I strung up a glass 2-weight and wandered across the willow-lined meadow, remembering that this was the place my grandfather Hunt stepped into a beaver hole and tweaked his knee. He told me, years later, that the fishing injury spurred knee-replacement surgery and was the beginning of the end of his mobility. I remember that this is the place where my Grandfather Muller handed out pocket knives to all of us kids, because he wanted clean fish when we got back to camp. When we got back with clean fish, he’d sternly ask for the knives back. Once, I spent more time hunting for the pocket knife I’d foolishly left on the riverbank after cleaning my limit of trout than I did actually fishing. The idea of disappointing my Grandad was unbearable.
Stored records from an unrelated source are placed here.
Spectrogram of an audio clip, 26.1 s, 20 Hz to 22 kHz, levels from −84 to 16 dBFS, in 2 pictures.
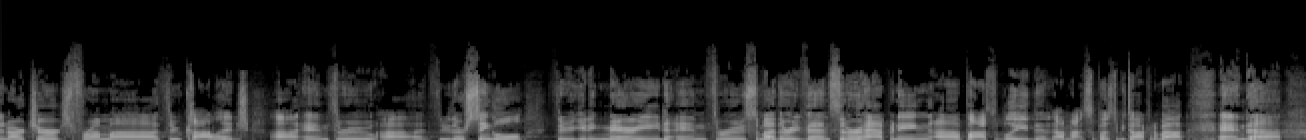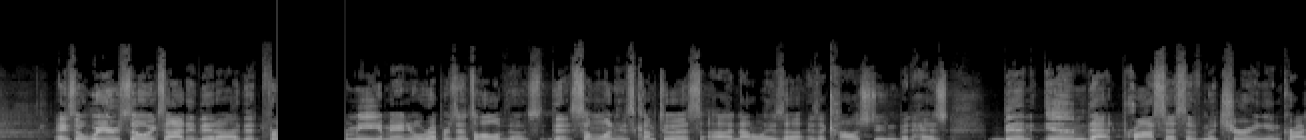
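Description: At 15.83 s the player drains its store of downloaded audio and has to wait for more data to arrive, a rebuffering stall. The sound drops abruptly into silence and stays there until 16.51 s, then carries on from exactly the point where it broke off, with nothing skipped or repeated. The only cost is time: the gap inserts about 0.68 s of dead air, stretching the playback by that amount.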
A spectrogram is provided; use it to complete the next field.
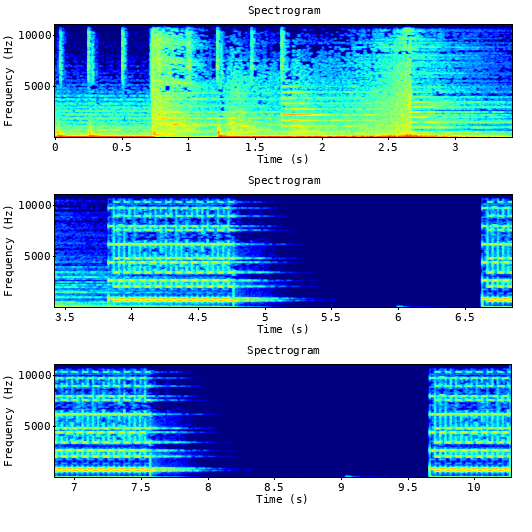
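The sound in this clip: A telephone rings in three evenly spaced electronic bursts of a bright, buzzing tone, preceded by a few seconds of loud clattering and rustling.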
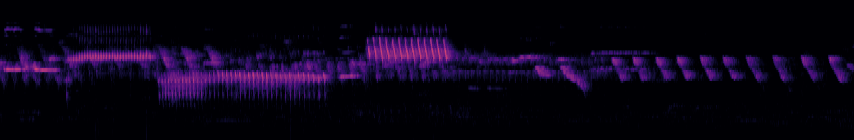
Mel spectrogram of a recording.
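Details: Canary song to stimulate females for mating, made of varied tours: a sharp high trill, a lower buzzy rattle, a very high rattle, then a run of quick descending slurred notes.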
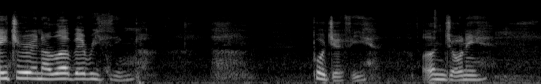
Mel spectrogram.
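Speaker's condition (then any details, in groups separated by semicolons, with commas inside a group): No condition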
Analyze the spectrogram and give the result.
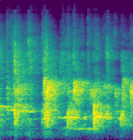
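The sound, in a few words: applause for a student after his self-introduction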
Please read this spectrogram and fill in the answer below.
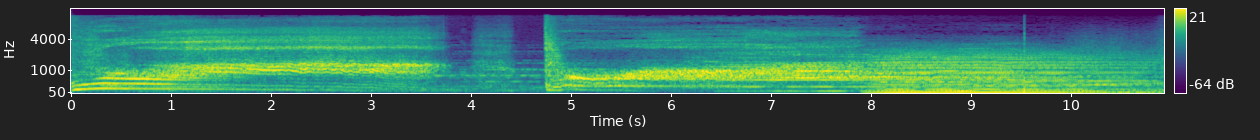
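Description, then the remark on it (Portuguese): A car engine revs hard, its whining tone rising and shifting before dropping out briefly mid-clip, then returns as a loud, steady rumble with a low pulsing throb. No one speaks. “Eu tô num carro a 60 km por hora.”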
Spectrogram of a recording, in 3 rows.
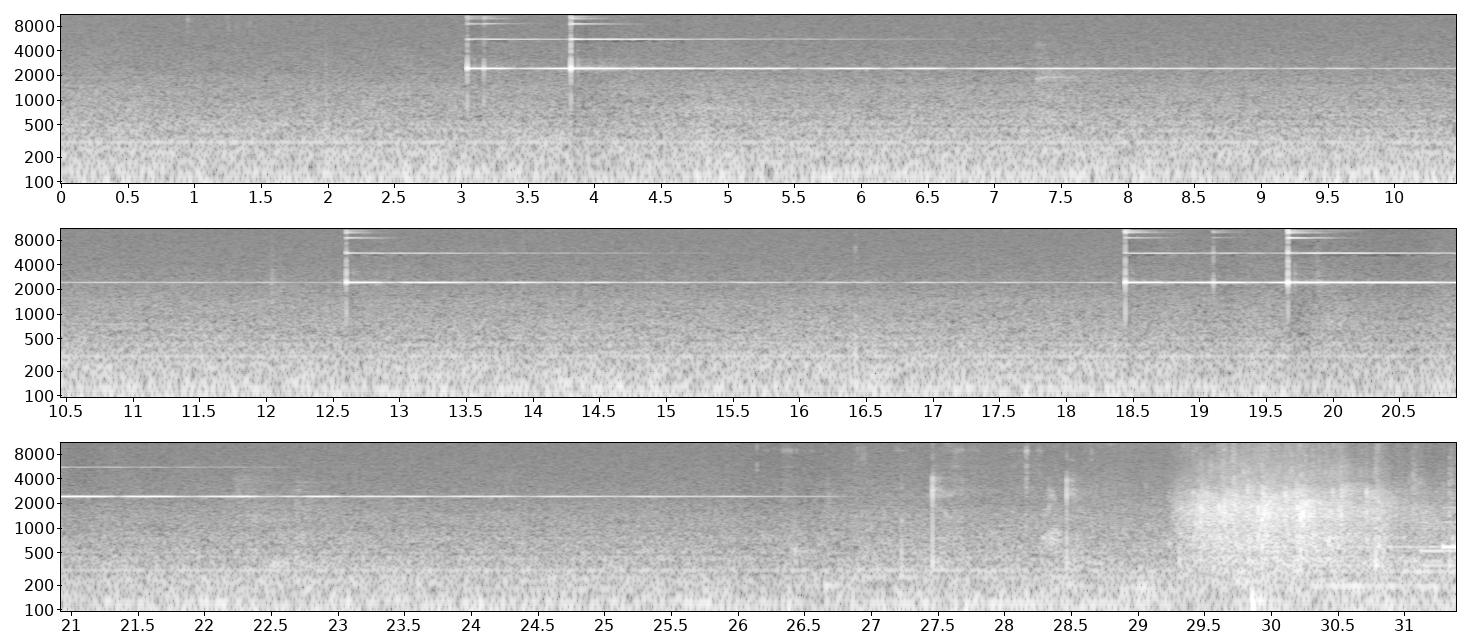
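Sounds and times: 
faint hiss: 0.0 - 31.3
ceremonial bell struck to end a session: 3.1 - 26.8.

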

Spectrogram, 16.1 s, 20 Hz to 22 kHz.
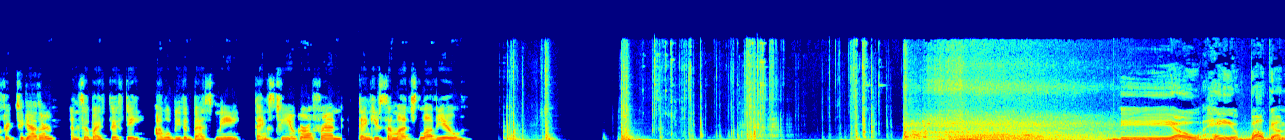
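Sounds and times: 
speech: 0.0 - 6.9, 14.0 - 16.0
keys jangling: 8.0 - 11.2
car engine cranking, starting and idling: 11.2 - 16.0.

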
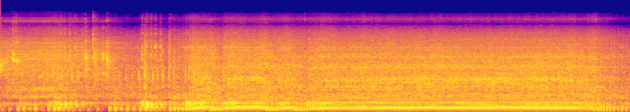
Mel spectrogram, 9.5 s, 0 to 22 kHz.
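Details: Motorbike "Vera" with a dead battery, started with boost from a Topdon Jump Surge JS2000 jump starter: quick even starter chatter for about two seconds, then it catches and settles into a steady smooth idle. A healthy start.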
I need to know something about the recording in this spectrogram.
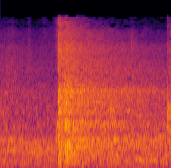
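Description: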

On this day the river was swollen with June runoff. It ripped along its course and proved unproductive, but I wasn’t dissuaded. Just across the little valley, where generations of beavers had constructed ponds and expertly diverted the Arkansas, I knew I’d find willing fish. I plunged into the frigid river, wading up to mid-thigh, and stepped out on other side. A few steps later, I stood at the edge of a beaver pond that was at least as old as me, and the progeny of the brook trout I caught as a kid finned happily and largely unmolested in the flat, clear water.
As a kid, it never occurred to me who owned this river and the willow marsh along its banks. It was never even considered—we never asked permission. We parked the motorhome and went fishing. Today, I know this stretch of the Arkansas is managed by the San Isabel National Forest and it belongs as much to me as it does to Ted Cruz, even if he lacks the foresight to appreciate it. Deep-pocketed political donors ensure that he and a host of other ill-informed lawmakers never truly attempt to acquire such wisdom, unfortunately.
I looked back across the meadow, and I could imagine that old motorhome parked where my rig now rested a mile or so away. I could see two old men wearing tattered work shirts and paint-pocked blue jeans (fishing clothes) expertly assembling rods for three anxious kids, halos of unfiltered tobacco smoke circling their their heads. I could smell the earthy tinge of nightcrawlers plucked the night before from Grandma’s garden, and could feel the anticipation of dropping that first worm into the river and feeling that first tug of the trip.
I cast into the beaver pond and let my fly rest on the water. The ghosts of my grandfathers stood on either side of me.
An eager brookie launched after the fly,
Just like Pete, I went home again.